New York city has seen a cycle of modest boom and a bust in the 1980s. Following a period of near–bankruptcy in the late 1970s, the city renewed its stature as a cultural center, attracted more immigration, and hosted the development of new music styles. The City developed from publishing to become a media capital over the second half of the 20th century, hosting most national news channels and broadcasts. Some of its newspapers became nationally and globally renowned. The state’s manufacturing base eroded with the restructuring of industry, and the state transitioned into service industries.In the late 20th century, telecommunication and high technology industries employed many New Yorkers. New York City was especially successful at this transition. Entrepreneurs created many small companies, as industrial firms such as Polaroid withered. This success drew many young professionals into the still–dwindling cities. New York City was the exception and has continued to draw new residents. The energy of the city created attractions and new businesses. Some people believe that changes in policing created a less threatening environment; crime rates dropped, and urban development reduced urban decay.
Entrepreneurs created many small companies, as industrial firms such as Polaroid withered. This success drew many young professionals into the still–dwindling cities. New York City was the exception and has continued to draw new residents. The energy of the city created attractions and new businesses. Some people believe that changes in policing created a less threatening environment; crime rates dropped, and urban development reduced urban decay.
Take a look at this awesome photo collection by Steve Siegel, depicting the life in New York in 1980s.
Compared to the 1970s, the 1980s were a time of restrained optimism in New York. The boom on Wall Street was fueling the speculative real estate market, and unemployment numbers dropped noticeably, however, the city’s reputation for crime and disorder was still very much a part of New Yorkers’ daily lives.
This in turn led to a surge in culture. New York City became, once again, “the center for all things chic and trendy”.Hip-hop and rap music, led by New York City, became the most popular pop genre. Immigration to both the city and state rose. New York City, with a large gay and lesbian community, suffered many deaths from AIDS beginning in the 1980s.
New York City increased its already large share of television programming, home to the network news broadcasts, as well as two of the three major cable news networks.The Wall Street Journal and The New York Times became two of the three “national” newspapers, read throughout the country. New York also increased its dominance of the financial services industry centered on Wall Street, led by banking expansion, a rising stock market, innovations in investment banking, including junk bond trading and accelerated by the savings and loan crisis that decimated competitors elsewhere in New York.
Upstate did not fare as well as downstate; the major industries that began to reinvigorate New York City did not typically spread to other regions. The number of farms in the state had fallen to 30,000 by 1997. City populations continued to decline while suburbs grew in area, but did not increase proportionately in population.High-tech industry grew in cities such as Corning and Rochester. Overall New York entered the new millennium “in a position of economic strength and optimism”.

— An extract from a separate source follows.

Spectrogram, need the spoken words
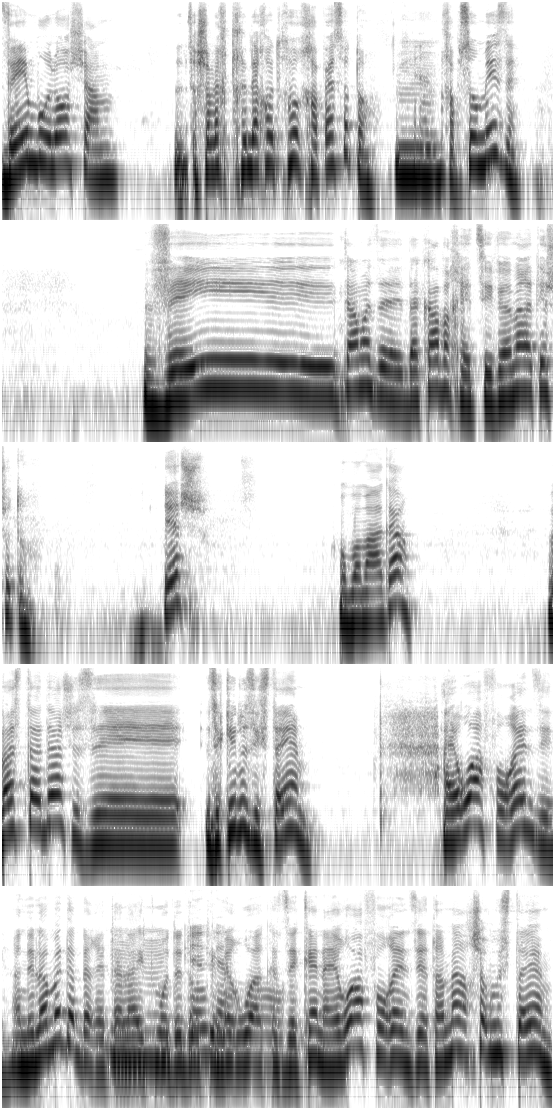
ואם הוא לא שם, עכשיו לכו תתחילו לחפש אותו, mm. חפשו מי זה. והיא, כמה זה, דקה וחצי, והיא אומרת, יש אותו. יש. הוא במאגר. ואז אתה יודע שזה, זה כאילו זה הסתיים. האירוע הפורנזי, אני לא מדברת על ההתמודדות כן, עם כן, אירוע כזה, כן, האירוע הפורנזי, אתה אומר עכשיו הוא מסתיים,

The 1980s was a time of much racial tension in the city, including the highly publicized murders of three African Americans in “white” neighborhoods in separate incidents: Willie Turks in the Gravesend section of Brooklyn in 1982;Michael Griffith in Howard Beach, Queens in 1986;and Yusef Hawkins in Brooklyn’s Bensonhurst neighborhood in 1989, in addition to the much-publicized “subway vigilante” shootings by Bernhard Goetz in 1984

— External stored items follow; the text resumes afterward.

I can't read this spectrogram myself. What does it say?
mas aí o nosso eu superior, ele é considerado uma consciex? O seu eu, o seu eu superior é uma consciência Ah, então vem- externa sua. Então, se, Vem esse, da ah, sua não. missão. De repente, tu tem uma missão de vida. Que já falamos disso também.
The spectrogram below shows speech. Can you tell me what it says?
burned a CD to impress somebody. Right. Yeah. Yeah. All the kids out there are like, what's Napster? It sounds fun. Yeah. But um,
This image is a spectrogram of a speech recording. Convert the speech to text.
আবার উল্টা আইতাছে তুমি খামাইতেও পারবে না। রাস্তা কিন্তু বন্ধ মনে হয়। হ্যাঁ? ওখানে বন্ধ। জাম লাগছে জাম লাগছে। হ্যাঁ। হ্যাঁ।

Homelessness became a serious problem during the 1980s, specifically in the last two of Edward Koch’s three terms as mayor (1978–1990). The city outlawed discrimination against gay and lesbian people in such matters as employment and housing in 1986.In 1989, Koch was defeated by David Dinkins in the Democratic Party primary in his bid for a fourth term, and then Dinkins narrowly defeated Republican Rudolph Giuliani in the general election to become the city’s first-ever black mayor.Crime began a 15-year decline in 1990 during Dinkins’s administration, but a combination of continued racial strife (such as that in the Crown Heights Riot in 1991),and an extremely weak economy (in January 1993 the city’s unemployment rate reached 13.4 percent, the highest level of joblessness seen there since the Great Depression).